→ **WORK TO COMPLETE**
From the line with "There's speech in" to the line with "Determine what is", retype each line exactly as it stands in the records below, but skip the pictures.
(Beginning of GIVEN ENTRIES)
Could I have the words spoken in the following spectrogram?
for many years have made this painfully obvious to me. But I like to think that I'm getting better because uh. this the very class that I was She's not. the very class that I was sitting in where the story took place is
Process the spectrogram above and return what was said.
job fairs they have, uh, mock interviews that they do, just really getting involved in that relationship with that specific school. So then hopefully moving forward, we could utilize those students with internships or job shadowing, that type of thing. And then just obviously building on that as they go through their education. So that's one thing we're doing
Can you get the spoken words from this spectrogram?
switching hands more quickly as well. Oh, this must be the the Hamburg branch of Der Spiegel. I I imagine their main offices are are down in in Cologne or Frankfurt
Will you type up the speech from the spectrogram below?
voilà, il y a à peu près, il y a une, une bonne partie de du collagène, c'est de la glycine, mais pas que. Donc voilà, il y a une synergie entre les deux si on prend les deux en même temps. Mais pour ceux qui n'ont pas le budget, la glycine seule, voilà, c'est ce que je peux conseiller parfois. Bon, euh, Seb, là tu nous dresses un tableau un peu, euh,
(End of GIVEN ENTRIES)
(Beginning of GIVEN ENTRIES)
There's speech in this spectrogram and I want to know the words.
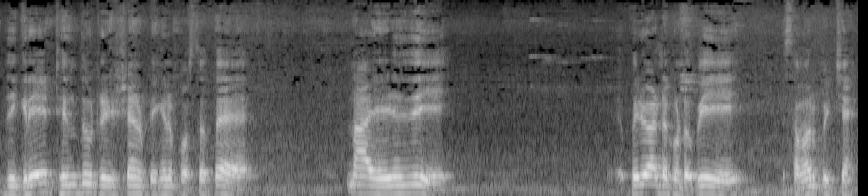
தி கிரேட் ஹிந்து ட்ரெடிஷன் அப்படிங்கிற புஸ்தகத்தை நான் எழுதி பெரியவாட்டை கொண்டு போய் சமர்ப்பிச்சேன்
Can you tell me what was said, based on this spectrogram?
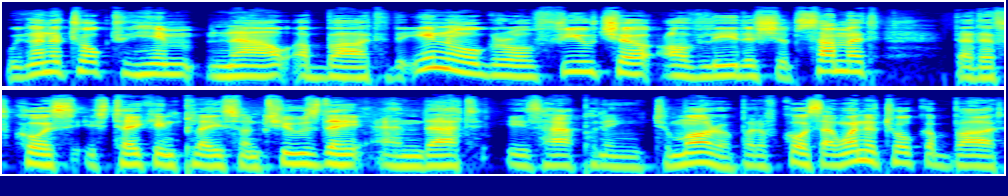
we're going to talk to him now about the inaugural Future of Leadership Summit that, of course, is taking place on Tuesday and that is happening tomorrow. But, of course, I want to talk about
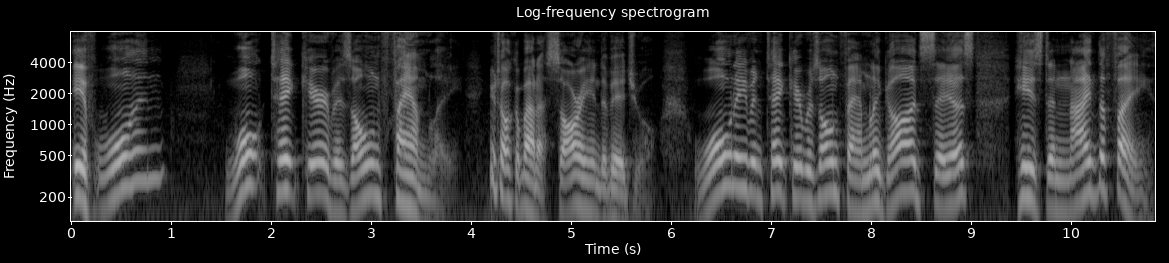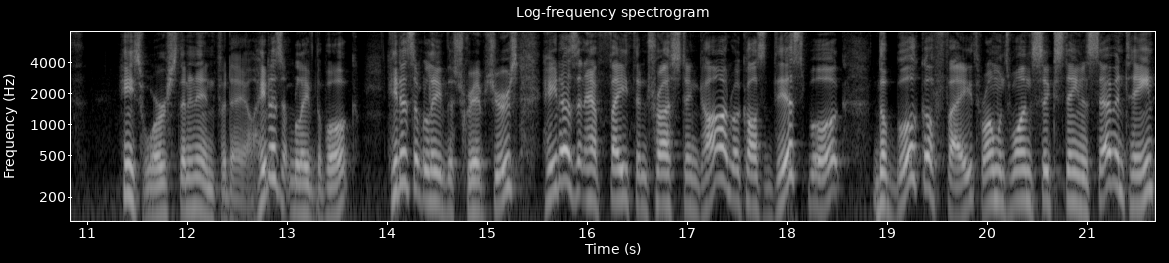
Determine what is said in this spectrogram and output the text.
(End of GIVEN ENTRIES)
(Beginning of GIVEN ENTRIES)
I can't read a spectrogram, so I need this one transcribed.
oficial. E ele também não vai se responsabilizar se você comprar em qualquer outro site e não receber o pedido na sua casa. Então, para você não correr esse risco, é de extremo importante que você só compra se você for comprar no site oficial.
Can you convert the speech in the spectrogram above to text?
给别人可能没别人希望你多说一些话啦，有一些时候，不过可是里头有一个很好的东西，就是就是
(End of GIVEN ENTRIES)
→ **EXPECTED ANSWER**
There's speech in this spectrogram and I want to know the words.
தி கிரேட் ஹிந்து ட்ரெடிஷன் அப்படிங்கிற புஸ்தகத்தை நான் எழுதி பெரியவாட்டை கொண்டு போய் சமர்ப்பிச்சேன்
Can you tell me what was said, based on this spectrogram?
we're going to talk to him now about the inaugural Future of Leadership Summit that, of course, is taking place on Tuesday and that is happening tomorrow. But, of course, I want to talk about
Determine what is said in this spectrogram and output the text.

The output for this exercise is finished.